▸ **Exercise brief**:
For every line in the material, print that line exactly.

####

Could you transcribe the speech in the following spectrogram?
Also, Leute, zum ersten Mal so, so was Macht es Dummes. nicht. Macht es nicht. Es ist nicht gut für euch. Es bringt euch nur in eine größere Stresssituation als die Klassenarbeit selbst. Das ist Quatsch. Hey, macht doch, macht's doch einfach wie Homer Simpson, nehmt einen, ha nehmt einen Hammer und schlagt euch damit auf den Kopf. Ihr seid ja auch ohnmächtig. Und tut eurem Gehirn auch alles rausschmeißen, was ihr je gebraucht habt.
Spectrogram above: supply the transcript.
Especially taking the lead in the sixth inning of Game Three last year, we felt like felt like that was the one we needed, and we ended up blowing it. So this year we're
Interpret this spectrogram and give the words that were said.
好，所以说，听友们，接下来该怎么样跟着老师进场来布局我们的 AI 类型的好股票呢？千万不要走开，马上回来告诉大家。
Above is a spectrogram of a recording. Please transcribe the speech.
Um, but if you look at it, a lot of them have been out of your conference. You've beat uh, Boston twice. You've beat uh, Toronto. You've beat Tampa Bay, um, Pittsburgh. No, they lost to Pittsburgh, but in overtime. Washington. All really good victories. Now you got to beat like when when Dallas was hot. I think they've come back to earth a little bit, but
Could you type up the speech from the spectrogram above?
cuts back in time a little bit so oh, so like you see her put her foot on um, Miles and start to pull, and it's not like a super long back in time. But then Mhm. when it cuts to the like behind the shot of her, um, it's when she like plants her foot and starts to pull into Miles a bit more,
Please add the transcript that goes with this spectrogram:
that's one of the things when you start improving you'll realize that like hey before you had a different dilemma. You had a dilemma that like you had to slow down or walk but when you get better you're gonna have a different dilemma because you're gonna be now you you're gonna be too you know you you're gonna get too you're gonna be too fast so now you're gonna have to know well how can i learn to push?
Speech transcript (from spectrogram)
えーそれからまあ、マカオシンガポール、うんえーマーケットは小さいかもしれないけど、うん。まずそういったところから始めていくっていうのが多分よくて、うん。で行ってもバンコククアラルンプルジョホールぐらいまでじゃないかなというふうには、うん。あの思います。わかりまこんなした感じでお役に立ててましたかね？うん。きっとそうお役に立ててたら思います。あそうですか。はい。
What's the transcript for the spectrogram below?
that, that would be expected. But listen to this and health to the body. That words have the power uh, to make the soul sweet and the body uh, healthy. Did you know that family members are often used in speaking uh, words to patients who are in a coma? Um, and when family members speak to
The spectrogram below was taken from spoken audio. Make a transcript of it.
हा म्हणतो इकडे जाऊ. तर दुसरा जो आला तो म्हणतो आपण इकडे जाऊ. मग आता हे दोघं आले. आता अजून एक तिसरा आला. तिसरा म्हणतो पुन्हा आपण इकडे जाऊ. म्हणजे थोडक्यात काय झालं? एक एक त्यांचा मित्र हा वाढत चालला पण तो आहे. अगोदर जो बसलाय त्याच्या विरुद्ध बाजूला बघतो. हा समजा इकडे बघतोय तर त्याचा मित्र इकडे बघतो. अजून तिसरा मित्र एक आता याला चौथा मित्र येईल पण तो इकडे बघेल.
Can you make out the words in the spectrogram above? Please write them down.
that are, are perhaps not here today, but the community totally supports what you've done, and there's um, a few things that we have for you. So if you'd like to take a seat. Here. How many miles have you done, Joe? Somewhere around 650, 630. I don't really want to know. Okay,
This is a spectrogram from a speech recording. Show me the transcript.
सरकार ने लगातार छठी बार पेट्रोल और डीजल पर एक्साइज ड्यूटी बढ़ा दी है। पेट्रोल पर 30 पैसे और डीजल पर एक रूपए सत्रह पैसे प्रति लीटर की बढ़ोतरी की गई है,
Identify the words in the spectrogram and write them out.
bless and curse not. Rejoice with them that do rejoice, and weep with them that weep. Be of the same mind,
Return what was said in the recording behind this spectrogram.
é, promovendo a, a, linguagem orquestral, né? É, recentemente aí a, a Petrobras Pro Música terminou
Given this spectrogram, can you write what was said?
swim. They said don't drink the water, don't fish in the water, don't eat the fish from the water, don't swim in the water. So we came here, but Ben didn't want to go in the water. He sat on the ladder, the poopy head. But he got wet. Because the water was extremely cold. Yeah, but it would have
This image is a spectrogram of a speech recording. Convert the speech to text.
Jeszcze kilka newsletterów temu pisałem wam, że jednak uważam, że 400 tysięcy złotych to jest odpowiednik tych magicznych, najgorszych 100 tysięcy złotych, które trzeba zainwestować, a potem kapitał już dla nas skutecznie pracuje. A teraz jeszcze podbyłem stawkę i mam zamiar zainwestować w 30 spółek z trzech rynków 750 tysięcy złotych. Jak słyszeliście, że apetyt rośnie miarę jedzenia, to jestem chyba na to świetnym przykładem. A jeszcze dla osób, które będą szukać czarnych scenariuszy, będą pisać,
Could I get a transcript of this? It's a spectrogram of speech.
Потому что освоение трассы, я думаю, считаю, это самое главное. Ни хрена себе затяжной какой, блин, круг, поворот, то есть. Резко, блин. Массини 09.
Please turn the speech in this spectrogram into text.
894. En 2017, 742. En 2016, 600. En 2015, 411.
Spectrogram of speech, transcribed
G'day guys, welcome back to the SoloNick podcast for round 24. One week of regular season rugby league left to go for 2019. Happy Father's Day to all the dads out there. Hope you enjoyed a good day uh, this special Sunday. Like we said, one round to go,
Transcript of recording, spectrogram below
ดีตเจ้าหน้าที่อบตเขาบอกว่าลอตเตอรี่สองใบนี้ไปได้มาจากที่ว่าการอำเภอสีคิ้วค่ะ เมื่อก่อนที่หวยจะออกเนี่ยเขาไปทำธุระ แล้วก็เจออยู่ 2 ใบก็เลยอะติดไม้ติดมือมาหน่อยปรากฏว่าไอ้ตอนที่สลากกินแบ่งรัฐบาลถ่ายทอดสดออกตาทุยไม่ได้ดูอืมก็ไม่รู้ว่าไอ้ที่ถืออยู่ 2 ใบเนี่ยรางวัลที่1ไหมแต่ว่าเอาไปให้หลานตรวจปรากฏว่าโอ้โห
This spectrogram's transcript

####

▸ **Result**:
Could you transcribe the speech in the following spectrogram?
Also, Leute, zum ersten Mal so, so was Macht es Dummes. nicht. Macht es nicht. Es ist nicht gut für euch. Es bringt euch nur in eine größere Stresssituation als die Klassenarbeit selbst. Das ist Quatsch. Hey, macht doch, macht's doch einfach wie Homer Simpson, nehmt einen, ha nehmt einen Hammer und schlagt euch damit auf den Kopf. Ihr seid ja auch ohnmächtig. Und tut eurem Gehirn auch alles rausschmeißen, was ihr je gebraucht habt.
Spectrogram above: supply the transcript.
Especially taking the lead in the sixth inning of Game Three last year, we felt like felt like that was the one we needed, and we ended up blowing it. So this year we're
Interpret this spectrogram and give the words that were said.
好，所以说，听友们，接下来该怎么样跟着老师进场来布局我们的 AI 类型的好股票呢？千万不要走开，马上回来告诉大家。
Above is a spectrogram of a recording. Please transcribe the speech.
Um, but if you look at it, a lot of them have been out of your conference. You've beat uh, Boston twice. You've beat uh, Toronto. You've beat Tampa Bay, um, Pittsburgh. No, they lost to Pittsburgh, but in overtime. Washington. All really good victories. Now you got to beat like when when Dallas was hot. I think they've come back to earth a little bit, but
Could you type up the speech from the spectrogram above?
cuts back in time a little bit so oh, so like you see her put her foot on um, Miles and start to pull, and it's not like a super long back in time. But then Mhm. when it cuts to the like behind the shot of her, um, it's when she like plants her foot and starts to pull into Miles a bit more,
Please add the transcript that goes with this spectrogram:
that's one of the things when you start improving you'll realize that like hey before you had a different dilemma. You had a dilemma that like you had to slow down or walk but when you get better you're gonna have a different dilemma because you're gonna be now you you're gonna be too you know you you're gonna get too you're gonna be too fast so now you're gonna have to know well how can i learn to push?
Speech transcript (from spectrogram)
えーそれからまあ、マカオシンガポール、うんえーマーケットは小さいかもしれないけど、うん。まずそういったところから始めていくっていうのが多分よくて、うん。で行ってもバンコククアラルンプルジョホールぐらいまでじゃないかなというふうには、うん。あの思います。わかりまこんなした感じでお役に立ててましたかね？うん。きっとそうお役に立ててたら思います。あそうですか。はい。
What's the transcript for the spectrogram below?
that, that would be expected. But listen to this and health to the body. That words have the power uh, to make the soul sweet and the body uh, healthy. Did you know that family members are often used in speaking uh, words to patients who are in a coma? Um, and when family members speak to
The spectrogram below was taken from spoken audio. Make a transcript of it.
हा म्हणतो इकडे जाऊ. तर दुसरा जो आला तो म्हणतो आपण इकडे जाऊ. मग आता हे दोघं आले. आता अजून एक तिसरा आला. तिसरा म्हणतो पुन्हा आपण इकडे जाऊ. म्हणजे थोडक्यात काय झालं? एक एक त्यांचा मित्र हा वाढत चालला पण तो आहे. अगोदर जो बसलाय त्याच्या विरुद्ध बाजूला बघतो. हा समजा इकडे बघतोय तर त्याचा मित्र इकडे बघतो. अजून तिसरा मित्र एक आता याला चौथा मित्र येईल पण तो इकडे बघेल.
Can you make out the words in the spectrogram above? Please write them down.
that are, are perhaps not here today, but the community totally supports what you've done, and there's um, a few things that we have for you. So if you'd like to take a seat. Here. How many miles have you done, Joe? Somewhere around 650, 630. I don't really want to know. Okay,
This is a spectrogram from a speech recording. Show me the transcript.
सरकार ने लगातार छठी बार पेट्रोल और डीजल पर एक्साइज ड्यूटी बढ़ा दी है। पेट्रोल पर 30 पैसे और डीजल पर एक रूपए सत्रह पैसे प्रति लीटर की बढ़ोतरी की गई है,
Identify the words in the spectrogram and write them out.
bless and curse not. Rejoice with them that do rejoice, and weep with them that weep. Be of the same mind,
Return what was said in the recording behind this spectrogram.
é, promovendo a, a, linguagem orquestral, né? É, recentemente aí a, a Petrobras Pro Música terminou
Given this spectrogram, can you write what was said?
swim. They said don't drink the water, don't fish in the water, don't eat the fish from the water, don't swim in the water. So we came here, but Ben didn't want to go in the water. He sat on the ladder, the poopy head. But he got wet. Because the water was extremely cold. Yeah, but it would have
This image is a spectrogram of a speech recording. Convert the speech to text.
Jeszcze kilka newsletterów temu pisałem wam, że jednak uważam, że 400 tysięcy złotych to jest odpowiednik tych magicznych, najgorszych 100 tysięcy złotych, które trzeba zainwestować, a potem kapitał już dla nas skutecznie pracuje. A teraz jeszcze podbyłem stawkę i mam zamiar zainwestować w 30 spółek z trzech rynków 750 tysięcy złotych. Jak słyszeliście, że apetyt rośnie miarę jedzenia, to jestem chyba na to świetnym przykładem. A jeszcze dla osób, które będą szukać czarnych scenariuszy, będą pisać,
Could I get a transcript of this? It's a spectrogram of speech.
Потому что освоение трассы, я думаю, считаю, это самое главное. Ни хрена себе затяжной какой, блин, круг, поворот, то есть. Резко, блин. Массини 09.
Please turn the speech in this spectrogram into text.
894. En 2017, 742. En 2016, 600. En 2015, 411.
Spectrogram of speech, transcribed
G'day guys, welcome back to the SoloNick podcast for round 24. One week of regular season rugby league left to go for 2019. Happy Father's Day to all the dads out there. Hope you enjoyed a good day uh, this special Sunday. Like we said, one round to go,
Transcript of recording, spectrogram below
ดีตเจ้าหน้าที่อบตเขาบอกว่าลอตเตอรี่สองใบนี้ไปได้มาจากที่ว่าการอำเภอสีคิ้วค่ะ เมื่อก่อนที่หวยจะออกเนี่ยเขาไปทำธุระ แล้วก็เจออยู่ 2 ใบก็เลยอะติดไม้ติดมือมาหน่อยปรากฏว่าไอ้ตอนที่สลากกินแบ่งรัฐบาลถ่ายทอดสดออกตาทุยไม่ได้ดูอืมก็ไม่รู้ว่าไอ้ที่ถืออยู่ 2 ใบเนี่ยรางวัลที่1ไหมแต่ว่าเอาไปให้หลานตรวจปรากฏว่าโอ้โห
This spectrogram's transcript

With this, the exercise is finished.